Dataset entries
====

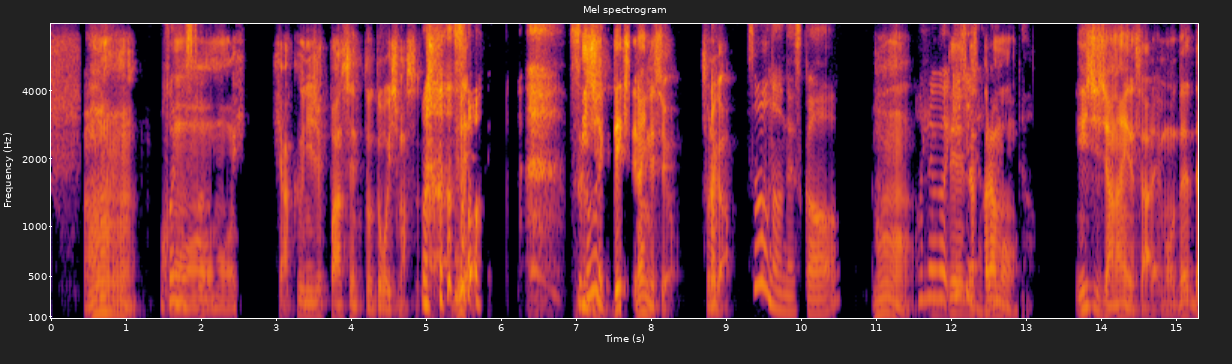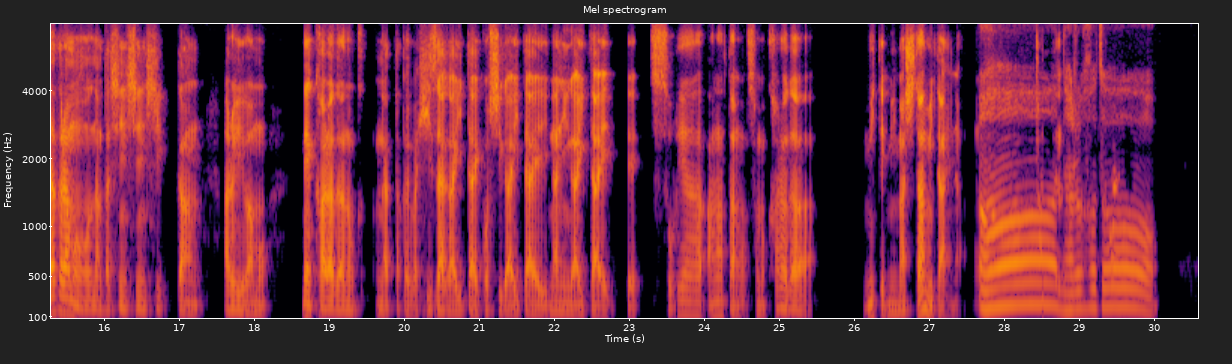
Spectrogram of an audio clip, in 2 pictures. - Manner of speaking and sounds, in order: laugh
- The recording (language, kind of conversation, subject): Japanese, unstructured, 趣味でいちばん楽しかった思い出は何ですか？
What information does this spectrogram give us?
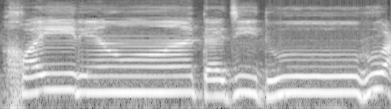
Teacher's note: ये वाव मद्दा है, हा को लंबा नहीं करेंगे, हा पे पेश है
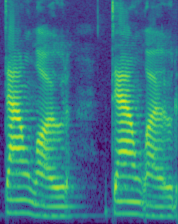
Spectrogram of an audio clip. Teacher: in the American accent we do something totally opposite and we say download download so we stress the very first syllable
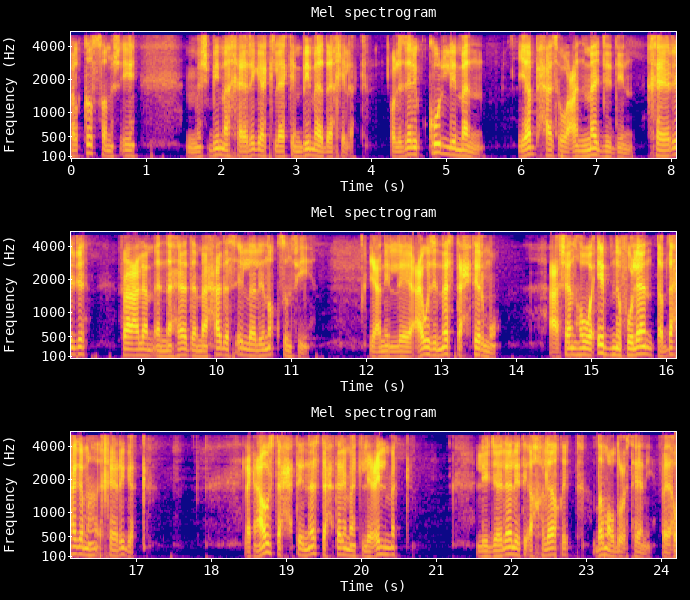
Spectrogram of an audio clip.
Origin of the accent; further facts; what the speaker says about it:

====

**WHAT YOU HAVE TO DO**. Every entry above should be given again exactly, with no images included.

**RESULT**.
Spectrogram of an audio clip, in 2 pictures. - Manner of speaking and sounds, in order: laugh
- The recording (language, kind of conversation, subject): Japanese, unstructured, 趣味でいちばん楽しかった思い出は何ですか？
What information does this spectrogram give us?
Teacher's note: ये वाव मद्दा है, हा को लंबा नहीं करेंगे, हा पे पेश है
Spectrogram of an audio clip. Teacher: in the American accent we do something totally opposite and we say download download so we stress the very first syllable
Spectrogram of an audio clip.
Origin of the accent; further facts; what the speaker says about it:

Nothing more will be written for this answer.